  Tuesday, 11 September 2018
  5 Replies
  4.9K Visits
My mother has rheumatoid arthritis, thyroid issues, was told in the past she had lupus even though signs never developed, and has ended up in the hospital twice for low sodium. She was put on a restricted liquid amount last August. A month or two ago she was referred to a nephrologist. She refused to go. Then she got the results back from a urine analysis and her protein number was over 200. Her protein/creat number was over 4500. She is home bound, depressed, and agoraphobic. She has asked me to find out how worried she should be. She has relented to seeing a nephrologist but the closest one doesn't have another appointment until November. She wants to know if she needs to get in somewhere sooner. She is terrified of having diabetes and wouldn't be able to do dialysis. Can anyone tell me what stage of kidney disease she is at with these kind of numbers? What would you recommend as far as treatment. Thank you in advance.

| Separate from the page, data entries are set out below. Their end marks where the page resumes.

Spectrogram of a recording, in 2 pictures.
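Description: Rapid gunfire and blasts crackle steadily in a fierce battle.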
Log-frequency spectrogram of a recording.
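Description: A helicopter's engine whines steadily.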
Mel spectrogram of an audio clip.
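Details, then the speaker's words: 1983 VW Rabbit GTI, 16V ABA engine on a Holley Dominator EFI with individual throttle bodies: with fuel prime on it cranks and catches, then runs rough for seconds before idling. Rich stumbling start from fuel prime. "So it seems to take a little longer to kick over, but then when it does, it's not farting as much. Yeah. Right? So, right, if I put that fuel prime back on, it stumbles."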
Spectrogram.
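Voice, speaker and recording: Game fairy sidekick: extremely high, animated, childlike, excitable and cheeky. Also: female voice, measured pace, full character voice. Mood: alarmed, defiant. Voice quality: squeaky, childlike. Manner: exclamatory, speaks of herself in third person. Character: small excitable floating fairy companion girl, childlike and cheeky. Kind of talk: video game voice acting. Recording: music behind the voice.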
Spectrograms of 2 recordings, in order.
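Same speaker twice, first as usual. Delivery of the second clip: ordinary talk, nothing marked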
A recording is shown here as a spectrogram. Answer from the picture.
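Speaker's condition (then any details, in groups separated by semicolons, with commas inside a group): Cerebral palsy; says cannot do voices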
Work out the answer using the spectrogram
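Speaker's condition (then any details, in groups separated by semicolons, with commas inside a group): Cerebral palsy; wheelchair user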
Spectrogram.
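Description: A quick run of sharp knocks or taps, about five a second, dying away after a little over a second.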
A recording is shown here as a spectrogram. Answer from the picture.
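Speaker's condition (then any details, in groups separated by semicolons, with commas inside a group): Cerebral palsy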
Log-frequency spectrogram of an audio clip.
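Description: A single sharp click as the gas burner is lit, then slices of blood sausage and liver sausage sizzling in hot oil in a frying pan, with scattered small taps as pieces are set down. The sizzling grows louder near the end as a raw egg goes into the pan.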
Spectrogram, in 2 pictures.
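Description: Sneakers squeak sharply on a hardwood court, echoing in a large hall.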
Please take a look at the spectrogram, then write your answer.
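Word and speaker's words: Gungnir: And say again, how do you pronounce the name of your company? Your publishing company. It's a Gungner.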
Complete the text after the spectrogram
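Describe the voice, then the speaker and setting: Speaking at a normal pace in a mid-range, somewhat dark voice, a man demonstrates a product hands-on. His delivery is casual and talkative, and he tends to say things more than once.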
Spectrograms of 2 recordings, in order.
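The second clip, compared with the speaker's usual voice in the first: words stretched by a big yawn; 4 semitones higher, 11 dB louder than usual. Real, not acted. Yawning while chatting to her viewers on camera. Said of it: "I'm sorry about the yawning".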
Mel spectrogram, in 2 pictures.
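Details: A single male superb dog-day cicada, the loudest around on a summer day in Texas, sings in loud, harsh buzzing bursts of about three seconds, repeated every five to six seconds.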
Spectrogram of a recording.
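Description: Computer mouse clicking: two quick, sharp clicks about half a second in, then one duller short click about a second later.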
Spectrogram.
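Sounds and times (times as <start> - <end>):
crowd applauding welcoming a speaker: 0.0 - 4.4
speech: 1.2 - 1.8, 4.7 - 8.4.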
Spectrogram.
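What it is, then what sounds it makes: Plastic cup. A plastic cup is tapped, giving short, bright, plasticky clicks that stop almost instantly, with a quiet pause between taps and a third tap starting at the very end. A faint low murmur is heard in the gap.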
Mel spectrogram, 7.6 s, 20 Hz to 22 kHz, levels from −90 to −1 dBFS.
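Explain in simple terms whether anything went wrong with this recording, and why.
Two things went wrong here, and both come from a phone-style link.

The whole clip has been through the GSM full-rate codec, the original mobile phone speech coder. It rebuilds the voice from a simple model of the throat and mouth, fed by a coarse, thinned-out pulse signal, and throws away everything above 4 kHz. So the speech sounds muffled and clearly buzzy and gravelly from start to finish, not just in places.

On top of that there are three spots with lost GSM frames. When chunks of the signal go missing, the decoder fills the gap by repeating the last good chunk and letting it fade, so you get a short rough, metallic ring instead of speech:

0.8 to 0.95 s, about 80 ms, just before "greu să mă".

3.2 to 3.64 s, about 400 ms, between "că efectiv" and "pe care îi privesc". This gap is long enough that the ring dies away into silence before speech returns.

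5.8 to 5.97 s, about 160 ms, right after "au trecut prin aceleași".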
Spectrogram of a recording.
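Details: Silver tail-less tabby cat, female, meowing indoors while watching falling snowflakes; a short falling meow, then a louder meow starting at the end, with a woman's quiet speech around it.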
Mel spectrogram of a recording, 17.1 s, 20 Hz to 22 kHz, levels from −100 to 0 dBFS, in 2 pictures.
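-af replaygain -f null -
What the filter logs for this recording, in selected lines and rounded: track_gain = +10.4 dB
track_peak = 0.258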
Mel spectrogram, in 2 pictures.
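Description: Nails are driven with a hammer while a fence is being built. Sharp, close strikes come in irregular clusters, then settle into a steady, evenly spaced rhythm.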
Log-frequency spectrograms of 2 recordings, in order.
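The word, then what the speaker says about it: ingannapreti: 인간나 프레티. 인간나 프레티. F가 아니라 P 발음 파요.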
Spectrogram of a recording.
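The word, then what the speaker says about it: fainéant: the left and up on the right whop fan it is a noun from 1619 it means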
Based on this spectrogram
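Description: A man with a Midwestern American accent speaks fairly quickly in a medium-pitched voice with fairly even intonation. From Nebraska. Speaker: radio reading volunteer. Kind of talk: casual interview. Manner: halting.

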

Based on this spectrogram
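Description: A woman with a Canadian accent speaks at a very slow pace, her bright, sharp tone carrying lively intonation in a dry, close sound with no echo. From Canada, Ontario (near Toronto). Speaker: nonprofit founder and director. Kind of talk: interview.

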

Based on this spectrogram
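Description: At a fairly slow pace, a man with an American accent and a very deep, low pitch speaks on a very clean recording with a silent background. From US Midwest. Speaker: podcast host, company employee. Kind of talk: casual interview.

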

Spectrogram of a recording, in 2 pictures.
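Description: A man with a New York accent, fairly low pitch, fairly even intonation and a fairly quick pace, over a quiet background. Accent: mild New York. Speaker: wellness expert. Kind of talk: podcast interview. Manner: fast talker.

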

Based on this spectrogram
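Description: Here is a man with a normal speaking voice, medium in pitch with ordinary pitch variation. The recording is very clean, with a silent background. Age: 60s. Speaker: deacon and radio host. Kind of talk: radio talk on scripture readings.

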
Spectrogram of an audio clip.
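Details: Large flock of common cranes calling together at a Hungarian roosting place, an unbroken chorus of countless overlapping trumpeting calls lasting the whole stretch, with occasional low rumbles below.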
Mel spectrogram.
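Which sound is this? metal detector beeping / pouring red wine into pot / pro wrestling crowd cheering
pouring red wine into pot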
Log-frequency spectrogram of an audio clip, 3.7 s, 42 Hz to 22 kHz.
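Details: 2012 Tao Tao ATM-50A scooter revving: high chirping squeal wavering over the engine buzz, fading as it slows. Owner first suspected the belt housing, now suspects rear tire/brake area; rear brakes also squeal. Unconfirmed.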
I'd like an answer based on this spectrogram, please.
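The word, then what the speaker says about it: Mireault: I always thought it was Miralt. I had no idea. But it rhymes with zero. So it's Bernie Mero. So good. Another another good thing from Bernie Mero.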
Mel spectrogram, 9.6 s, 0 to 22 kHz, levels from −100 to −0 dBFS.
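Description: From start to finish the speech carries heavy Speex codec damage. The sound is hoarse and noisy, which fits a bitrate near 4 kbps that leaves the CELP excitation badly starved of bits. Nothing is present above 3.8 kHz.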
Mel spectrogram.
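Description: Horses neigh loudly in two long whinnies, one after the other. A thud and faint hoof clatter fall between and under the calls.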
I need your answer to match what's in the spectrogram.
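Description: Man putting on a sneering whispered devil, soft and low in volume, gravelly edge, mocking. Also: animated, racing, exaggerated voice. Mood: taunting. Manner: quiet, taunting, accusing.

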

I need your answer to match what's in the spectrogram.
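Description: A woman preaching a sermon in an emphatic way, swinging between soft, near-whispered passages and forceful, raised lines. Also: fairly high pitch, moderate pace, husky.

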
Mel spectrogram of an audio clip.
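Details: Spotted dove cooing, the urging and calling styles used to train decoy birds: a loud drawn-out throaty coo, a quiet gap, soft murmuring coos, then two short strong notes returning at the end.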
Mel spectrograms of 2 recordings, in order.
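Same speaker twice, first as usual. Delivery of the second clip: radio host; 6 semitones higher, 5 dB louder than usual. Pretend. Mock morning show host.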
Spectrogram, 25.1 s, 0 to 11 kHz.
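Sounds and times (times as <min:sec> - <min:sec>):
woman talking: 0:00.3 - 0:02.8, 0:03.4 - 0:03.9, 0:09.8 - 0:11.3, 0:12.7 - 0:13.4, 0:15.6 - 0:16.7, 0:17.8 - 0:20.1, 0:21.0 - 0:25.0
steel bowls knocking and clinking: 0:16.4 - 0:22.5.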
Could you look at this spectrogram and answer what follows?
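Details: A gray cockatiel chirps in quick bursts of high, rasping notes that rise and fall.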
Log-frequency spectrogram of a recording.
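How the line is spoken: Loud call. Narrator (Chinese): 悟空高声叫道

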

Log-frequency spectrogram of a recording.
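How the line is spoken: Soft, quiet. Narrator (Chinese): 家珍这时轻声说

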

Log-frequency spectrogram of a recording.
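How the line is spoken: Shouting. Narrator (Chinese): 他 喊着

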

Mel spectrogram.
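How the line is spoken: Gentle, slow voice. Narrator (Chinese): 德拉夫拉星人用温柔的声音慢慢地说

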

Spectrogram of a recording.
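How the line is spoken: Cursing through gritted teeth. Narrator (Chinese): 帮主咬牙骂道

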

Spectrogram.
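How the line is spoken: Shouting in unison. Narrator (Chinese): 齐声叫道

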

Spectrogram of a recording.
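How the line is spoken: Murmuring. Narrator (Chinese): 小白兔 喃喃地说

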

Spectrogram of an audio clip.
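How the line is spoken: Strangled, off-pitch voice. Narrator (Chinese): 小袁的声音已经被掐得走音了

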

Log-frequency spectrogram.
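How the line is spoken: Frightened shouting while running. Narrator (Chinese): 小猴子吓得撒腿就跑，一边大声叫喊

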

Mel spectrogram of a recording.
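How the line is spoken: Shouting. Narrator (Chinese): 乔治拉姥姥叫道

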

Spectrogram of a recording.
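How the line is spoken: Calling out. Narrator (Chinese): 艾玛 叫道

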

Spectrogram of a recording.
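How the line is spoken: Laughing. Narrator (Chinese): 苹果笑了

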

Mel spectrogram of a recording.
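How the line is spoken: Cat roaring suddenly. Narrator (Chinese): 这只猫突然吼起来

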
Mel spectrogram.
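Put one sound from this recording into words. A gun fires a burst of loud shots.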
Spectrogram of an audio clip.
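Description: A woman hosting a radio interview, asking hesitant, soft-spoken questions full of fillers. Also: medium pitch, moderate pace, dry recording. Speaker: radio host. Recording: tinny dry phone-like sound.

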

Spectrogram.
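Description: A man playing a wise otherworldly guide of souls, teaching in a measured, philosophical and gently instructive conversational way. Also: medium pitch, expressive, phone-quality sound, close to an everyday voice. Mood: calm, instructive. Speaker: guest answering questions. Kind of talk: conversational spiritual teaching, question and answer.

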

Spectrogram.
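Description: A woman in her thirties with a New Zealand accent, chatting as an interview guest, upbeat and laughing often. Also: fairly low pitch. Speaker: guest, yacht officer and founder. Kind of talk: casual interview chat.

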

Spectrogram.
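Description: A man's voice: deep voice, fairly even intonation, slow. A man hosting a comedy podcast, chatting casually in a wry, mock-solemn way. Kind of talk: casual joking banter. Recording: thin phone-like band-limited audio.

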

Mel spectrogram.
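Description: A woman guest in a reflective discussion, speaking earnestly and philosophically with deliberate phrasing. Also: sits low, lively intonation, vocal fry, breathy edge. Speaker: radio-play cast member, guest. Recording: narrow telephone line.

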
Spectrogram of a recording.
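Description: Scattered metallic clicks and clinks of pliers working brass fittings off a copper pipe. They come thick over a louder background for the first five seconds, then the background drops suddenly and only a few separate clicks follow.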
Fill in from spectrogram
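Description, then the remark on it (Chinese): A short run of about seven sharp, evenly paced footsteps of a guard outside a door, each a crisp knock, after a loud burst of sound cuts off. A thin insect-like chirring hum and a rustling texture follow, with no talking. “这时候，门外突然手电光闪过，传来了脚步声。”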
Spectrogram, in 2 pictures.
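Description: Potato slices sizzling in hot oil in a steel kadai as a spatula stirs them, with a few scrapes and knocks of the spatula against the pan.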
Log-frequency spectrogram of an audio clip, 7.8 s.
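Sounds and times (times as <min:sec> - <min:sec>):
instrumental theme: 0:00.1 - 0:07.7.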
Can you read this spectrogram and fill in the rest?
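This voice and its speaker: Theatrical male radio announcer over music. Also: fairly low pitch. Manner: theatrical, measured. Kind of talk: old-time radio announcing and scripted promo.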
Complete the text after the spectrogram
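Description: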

In order to be able to provide information on stages of kidney disease, we would need to know your mother's eGFR or creatinine level along with her age and ethnic background. As well, regarding the protein/creatinine ratio, we would need to know the exact units. The easiest thing to do is to upload her results after obscuring or removing any identifying information about your mother's identity using the upload tool with your reply. With that, we should be able to provide greater insight.

Dr. Jordan Weinstein
She just turned 70 the end of August. Her ethnicity is Croatian. Family has history of high blood pressure, diabetes, and heart failure. Several family members also have thyroid issues. Please see attached for test results. Thank you!
This represents CKD stage 2. However the staging system underestimates kidney disease when protein levels are as high in the urine as they are in your mom's case. So while her kidney function is good at the moment, the very high level of protein in the urine is a concern and if not addressed can lead to several complications including loss kidney function as only one example. The treatment will depend on what is the underlying cause (e.g. diabetes, lupus etc) and addressing it directly. In addition, treatment of hypertension especially with angiotensin receptor blockers or ACE inhibitors likely benefits all conditions with large amounts of protein in the urine.

Dr. Jordan Weinstein
5 years ago
She has an appointment set up in November with a nephrologist. She was worried she needed to get in before that. Thank you for the quick replies and for having this platform available!
My pleasure. Best of luck with the appointment.

Dr. Jordan Weinstein
  • Page :
  • 1
There are no replies made for this post yet.
Submit Your Response
Upload files or images for this discussion by clicking on the upload button below.
Supported: gif,jpg,png,zip,rar,pdf,jpeg,doc,docx,xls,xlsx
· Insert · Remove
  Upload Files (Maximum 10MB)

Sharing your current location while posting a new question allow viewers to identify the location you are located.